              kel => keis or kei
              > SOL > (sul) sur 'sun'
              sul => suis or sui ("ui" can be pronounced /uj/ or /wi/ as you
              prefer)
              > ARBOREM > (arbul) albur 'tree'
              arbul => arbuis or arbui <- the same word is used in Friulian (un
              arbul, arbui /arbwi/)

              I hope it can help you...
            • Henrik Theiling
              Hi! ... Although I will probably not shift ls to is or i, you did help me -- I did not know the Friulian forms and now I know them, that s a very good thing!
              Message 6 of 6 , Oct 1, 2007
              • 0 Attachment
                Hi!

                spad0103 writes:
                > --- In romconlang@yahoogroups.com, theiling@... wrote:
                > > A small problem arose concerning the sound shifts of Terkunan: I
                > don't
                > > like the sound of -/ls/ at the end of words but it frequently
                > occurs
                > > due to a regularised plural ending -/s/.
                >
                > I would reduce the -ls in -is /js/, /jz/ or even -i /j/ like it is
                > done in Friulian (a Rhaeto-romance language). The /j/ even turns
                > naturally to /i/ after a vowel like u (where the u is
                > pronounced /w/).
                >
                > > ILLE > (il) ir 'he,she,it' => irz 'they'
                > il => is or i ("il, i" is used in Friulian, but it means "the")
                > > CAELUM > (kel) ker 'heaven,sky' => kerz 'heavens, skies'
                > kel => keis or kei
                > > SOL > (sul) sur 'sun'
                > sul => suis or sui ("ui" can be pronounced /uj/ or /wi/ as you
                > prefer)
                > > ARBOREM > (arbul) albur 'tree'
                > arbul => arbuis or arbui <- the same word is used in Friulian (un
                > arbul, arbui /arbwi/)
                >
                > I hope it can help you...

                Although I will probably not shift ls to is or i, you did help me -- I
                did not know the Friulian forms and now I know them, that's a very
                good thing! :-) And I am still not satisfied with my current system,
                since it is partially irregular which seems to annoy me more than I
                thought...

                I already checked the pronouns in many Romance natlangs to see whether
                anything is suited better that my current _il_. So to revive this thread,
                I would like ask for more help: what 3rd person pronouns can you think
                of in Romance? It should fulfil the following constraints:
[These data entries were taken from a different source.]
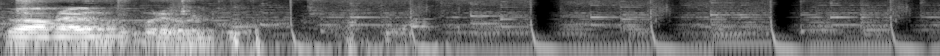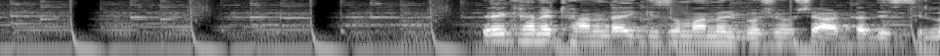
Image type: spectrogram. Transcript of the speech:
তো আমরা এখন উপরে উঠবো। তো এখানে ঠান্ডায় কিছু মানুষ বসে বসে আড্ডা দিচ্ছিল।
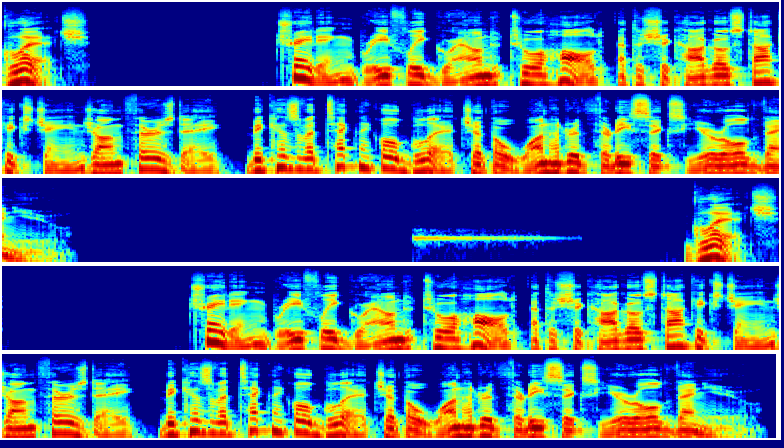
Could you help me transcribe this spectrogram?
Glitch. Trading briefly ground to a halt at the Chicago Stock Exchange on Thursday because of a technical glitch at the 136 year old venue. Glitch. Trading briefly ground to a halt at the Chicago Stock Exchange on Thursday because of a technical glitch at the 136 year old venue.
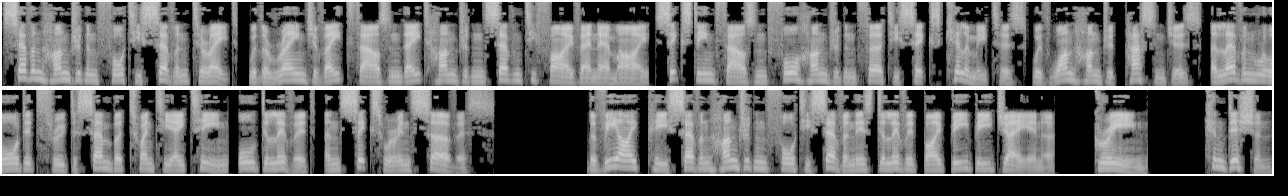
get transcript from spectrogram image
747 to 8 with a range of 8875 nmi 16436 kilometers with 100 passengers 11 were ordered through December 2018 all delivered and 6 were in service the VIP 747 is delivered by BBJ in a green condition,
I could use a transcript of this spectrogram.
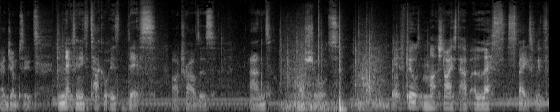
and jumpsuits. The next thing we need to tackle is this, our trousers and shorts. It feels much nicer to have a less space with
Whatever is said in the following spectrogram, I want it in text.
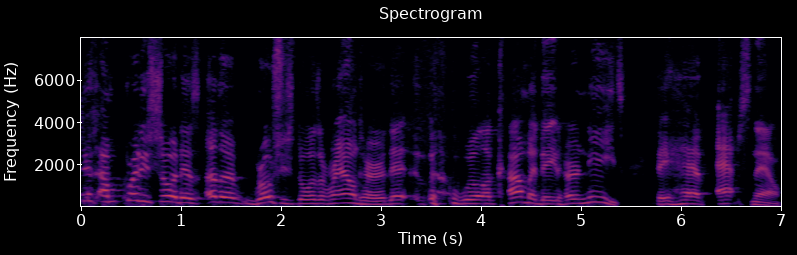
There's- I'm pretty sure there's other grocery stores around her that will accommodate her needs. They have apps now.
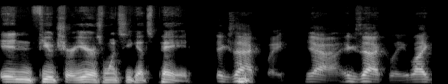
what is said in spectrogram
in future years once he gets paid. exactly. Yeah, exactly. Like,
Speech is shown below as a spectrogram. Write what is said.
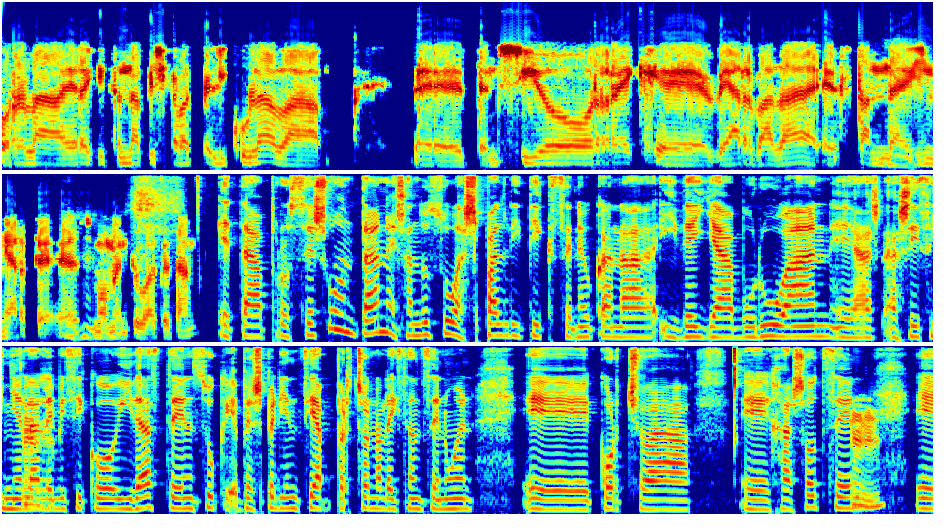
horrela erakitzen da pixka bat pelikula, ba, e, tensio horrek e, behar bada ez tanda egin arte, ez, mhm. momentu batetan. Eta prozesu hontan, esan duzu aspalditik zeneukana ideia buruan, e, hasi zinela mm. lemiziko idazten, zuk esperientzia pertsonala izan zenuen e, kortsoa e, jasotzen. Mm. E,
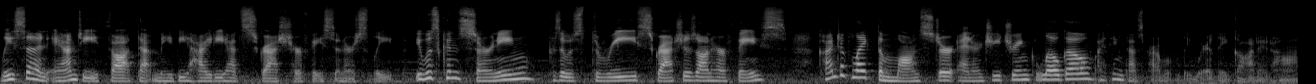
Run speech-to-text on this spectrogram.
Lisa and Andy thought that maybe Heidi had scratched her face in her sleep. It was concerning because it was three scratches on her face, kind of like the Monster Energy Drink logo. I think that's probably where they got it, huh?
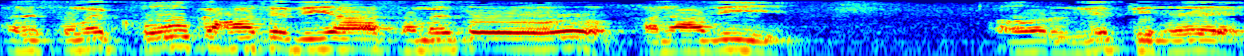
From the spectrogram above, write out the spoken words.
अरे समय खो कहाँ से दिया? समय तो अनादि और नित्य है।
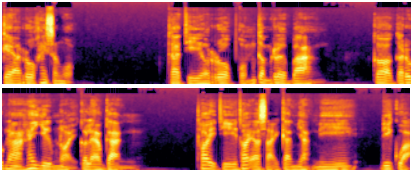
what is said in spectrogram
แก้โรคให้สงบ ถ้าทีโรคผมกำเริบบ้าง ก็กรุณาให้ยืมหน่อยก็แล้วกัน ถ้อยทีถ้อยอาศัยกันอย่างนี้ดีกว่า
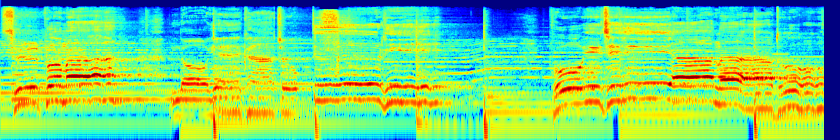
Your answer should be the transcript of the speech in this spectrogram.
슬퍼만 너의 가족들이 보이지 않아도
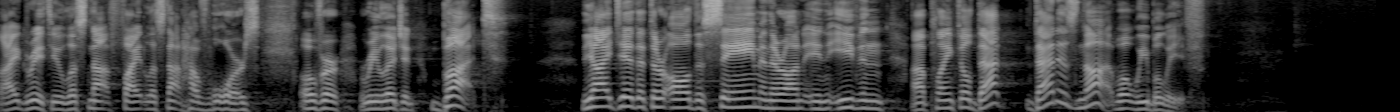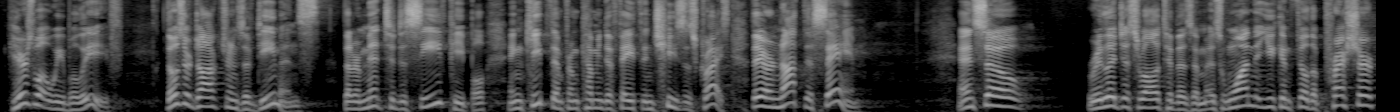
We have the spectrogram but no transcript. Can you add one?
I agree with you. Let's not fight, let's not have wars over religion. But the idea that they're all the same and they're on an even uh, playing field, that that is not what we believe. Here's what we believe. Those are doctrines of demons that are meant to deceive people and keep them from coming to faith in Jesus Christ. They are not the same. And so, religious relativism is one that you can feel the pressure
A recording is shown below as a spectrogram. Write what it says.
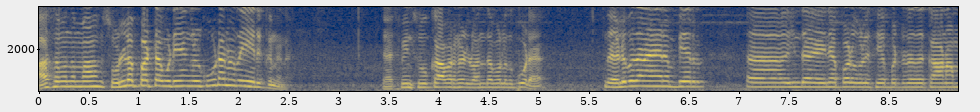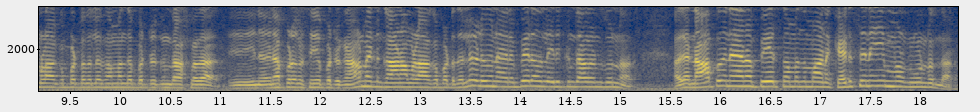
அது சம்பந்தமாக சொல்லப்பட்ட விடயங்கள் கூட நிறைய இருக்கின்றன. ஜஸ்மின் சூக்கா அவர்கள் வந்த பொழுது கூட இந்த எழுபதனாயிரம் பேர் இந்த இனப்படுகொலை செய்யப்பட்டது காணாமலாக்கப்பட்டதில் சம்மந்தப்பட்டிருக்கின்றார்களா இன இனப்படுகொலை செய்யப்பட்டிருக்கிறார்கள் மற்றும் காணாமலாக்கப்பட்டதில் எழுபதாயிரம் பேர் அதில் இருக்கின்றார்கள்னு சொன்னார். அதில் நாற்பதனாயிரம் பேர் சம்பந்தமான கரிசனையும் கொண்டு வந்தார்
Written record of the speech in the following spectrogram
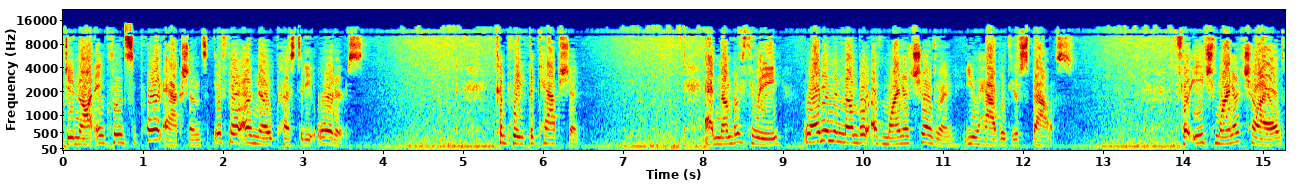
Do not include support actions if there are no custody orders. Complete the caption. At number three, write in the number of minor children you have with your spouse. For each minor child,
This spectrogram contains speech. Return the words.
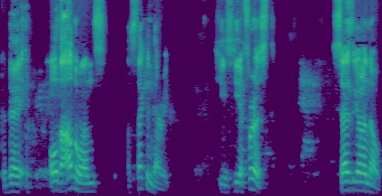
Because all the other ones are secondary. He's here first. Says the Gemara, no.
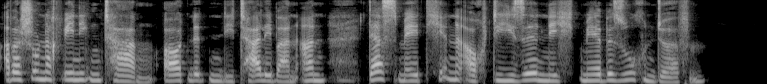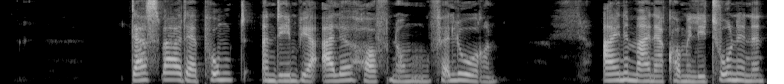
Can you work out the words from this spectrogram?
Aber schon nach wenigen Tagen ordneten die Taliban an, dass Mädchen auch diese nicht mehr besuchen dürfen. Das war der Punkt, an dem wir alle Hoffnungen verloren. Eine meiner Kommilitoninnen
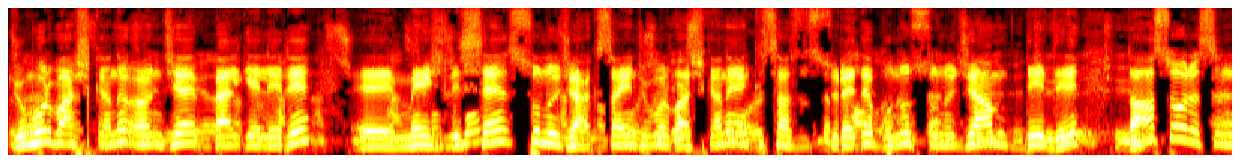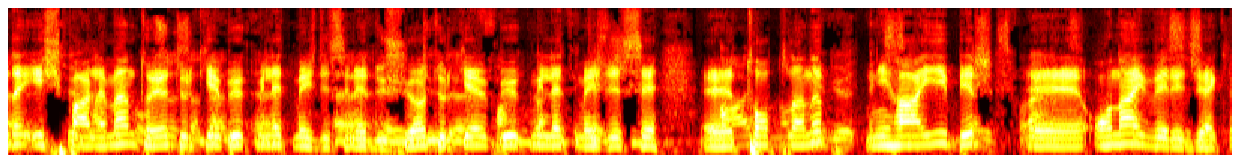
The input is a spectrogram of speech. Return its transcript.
Cumhurbaşkanı önce belgeleri e, meclise sunacak. Sayın Cumhurbaşkanı en kısa sürede bunu sunacağım dedi. Daha sonrasında iş parlamentoya Türkiye Büyük Millet Meclisi'ne düşüyor. Türkiye Büyük Millet Meclisi e, toplanıp nihai bir e, onay verecek.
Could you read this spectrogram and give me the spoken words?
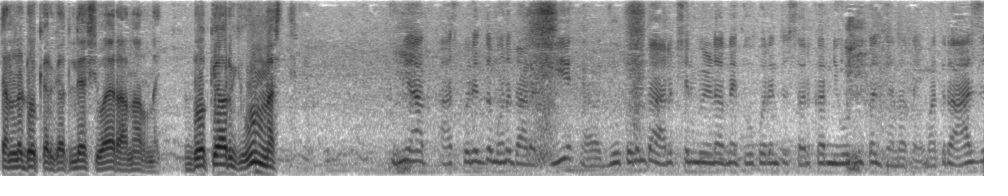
त्यांना डोक्यावर घातल्याशिवाय राहणार नाही. डोक्यावर घेऊन नसते. तुम्ही आज- आजपर्यंत म्हणत आलात की जोपर्यंत आरक्षण मिळणार नाही तोपर्यंत सरकार निवडणूकच घेणार नाही. मात्र आज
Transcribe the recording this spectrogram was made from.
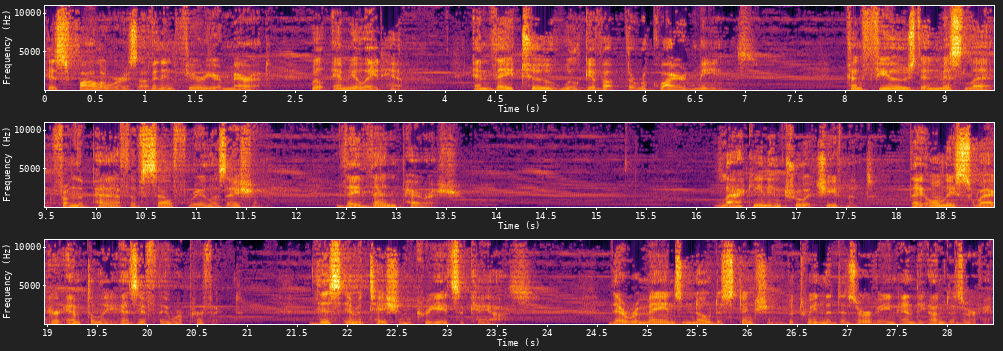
his followers of an inferior merit will emulate him, and they too will give up the required means. Confused and misled from the path of self realization, they then perish. Lacking in true achievement, they only swagger emptily as if they were perfect. This imitation creates a chaos. There remains no distinction between the deserving and the undeserving.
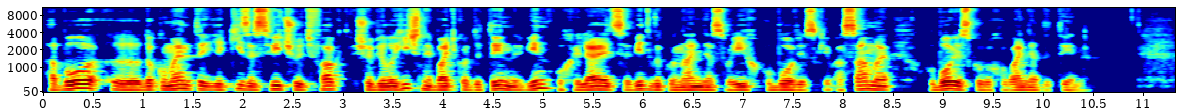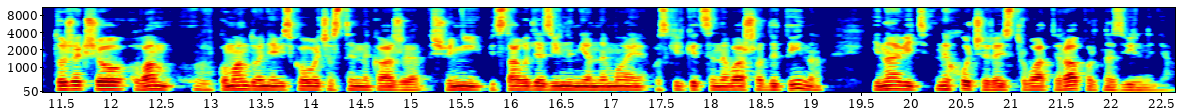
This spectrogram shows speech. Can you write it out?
або е, документи, які засвідчують факт, що біологічний батько дитини він ухиляється від виконання своїх обов'язків, а саме обов'язку виховання дитини. Тож, якщо вам командування військової частини каже, що ні, підстави для звільнення немає, оскільки це не ваша дитина, і навіть не хоче реєструвати рапорт на звільнення,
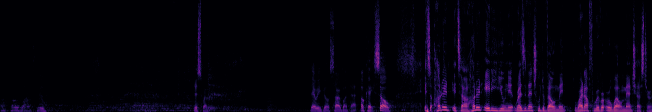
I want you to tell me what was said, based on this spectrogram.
I'm colorblind too. This one. There we go. Sorry about that. Okay, so it's a 100. It's a 180 unit residential development right off River Irwell, Manchester.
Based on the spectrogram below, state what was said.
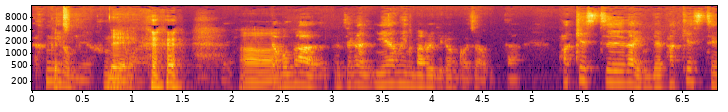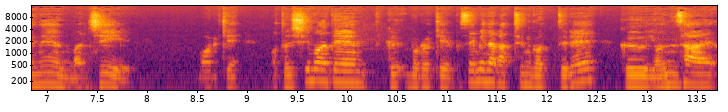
흥미롭네요. 흥미로워요. 네. 네. 아. 그러니까 뭔가 제가 이해하고 있는 바로 이런 거죠. 그러니까 팟캐스트가 있는데 팟캐스트는 마치 뭐 이렇게 어떤 심화된 그 뭐 이렇게 세미나 같은 것들의 그 연사를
                - plural = singular + /s/ without any irregular shifts
                - no geminates, so no singular in -s
                - no typical epenthetic consonants, so no singular
                in -l, -n, -r.
                - both singular and plural monosyllabic

                Maybe a little brainstorming will help me again. :-)

                **Henrik
              Your message has been successfully submitted and would be delivered to recipients shortly.